© Worklife Support Ltd 2007 Hamilton House, Mabledon Place, London WC1H 9BE 020 7554 5280 • www.worklifesupport.com

3

What does this mean?

Conclusions and implications

Taken as a whole, these findings suggest that

there are links between how teachers within a school on average feel about their work and the performance of pupils in that school. These links were found even after controlling for other factors that are known to have an influence on pupil performance. This is, to the best of our knowledge, the first study to demonstrate this relationship in a UK context. As with all research, some caution needs to be exercised in interpreting these findings. Whilst they are consistent with the assertion that teacher wellbeing affects pupil performance, it should be noted that the direction of this effect can in principle be inverted: pupil performance may influence teacher wellbeing. Owing to the nature of the data available, it was not always possible to establish clear causality between teacher wellbeing and pupil performance in the research conducted here. In addition, it may be the case that there were other factors, which it was not possible to take into account in this study, that might explain the associations found.
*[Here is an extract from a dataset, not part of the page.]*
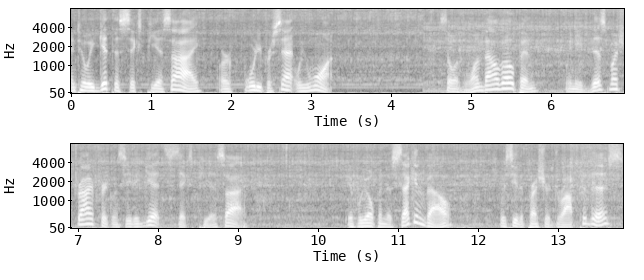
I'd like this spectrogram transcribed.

It is important to note that all of these results are based on the relationships between average teacher wellbeing within a given school and pupil performance in that school.

The major implication of these findings is that

if we want to improve school performance, we also need to start paying attention to teacher wellbeing. How teachers feel on an everyday basis is likely to affect their performance and so, in turn, the performance of the pupils they teach. This may happen in several ways. For example, happier, motivated teachers may make pupils feel happier, motivated and more confident. Happier teachers may also be able to concentrate better on the job of teaching, and experience more motivation to help pupils in need of special attention. At the same time, because this study cannot clearly establish cause and effect, it may also be the case that improving school performance has positive impacts on teacher wellbeing. What seems most likely that there is a two-way relationship between teacher wellbeing and pupil performance. Just as increases in teacher wellbeing can lead to improvements in the performance of pupils, so increases in pupil performance may lead to increased wellbeing in teachers. If so, both virtuous circles and downward spirals are possible. In the former, improvements in teacher wellbeing may lead to improved pupil performance, which in turn leads to improved teacher wellbeing, and so on. In the latter, a reduction in teacher wellbeing at a school might lead to poorer pupil results, leading to a further drop in teacher wellbeing, and so on.

Worklife Support would like to thank Professor Briner and Dr Dewberry for choosing the Well-Being Programme as a vehicle for this pioneering work. Worklife Support is a sister organisation to Teacher Support Network. To date, their programmes have reached approximately 140,000 staff in more than 2,600 schools across more than 70 UK local authorities. The full report is available online at www worklifesupport.com. For further information about this research or about any of our programmes, please call Worklife Support on 020 7554 5280 or email info@worklifesupport.com. Specific questions about the research can be directed to Professor Briner at r.briner@bbk.ac.uk.

© Worklife Support Ltd 2007 Hamilton House, Mabledon Place, London WC1H 9BE 020 7554 5280 • www.worklifesupport.com

4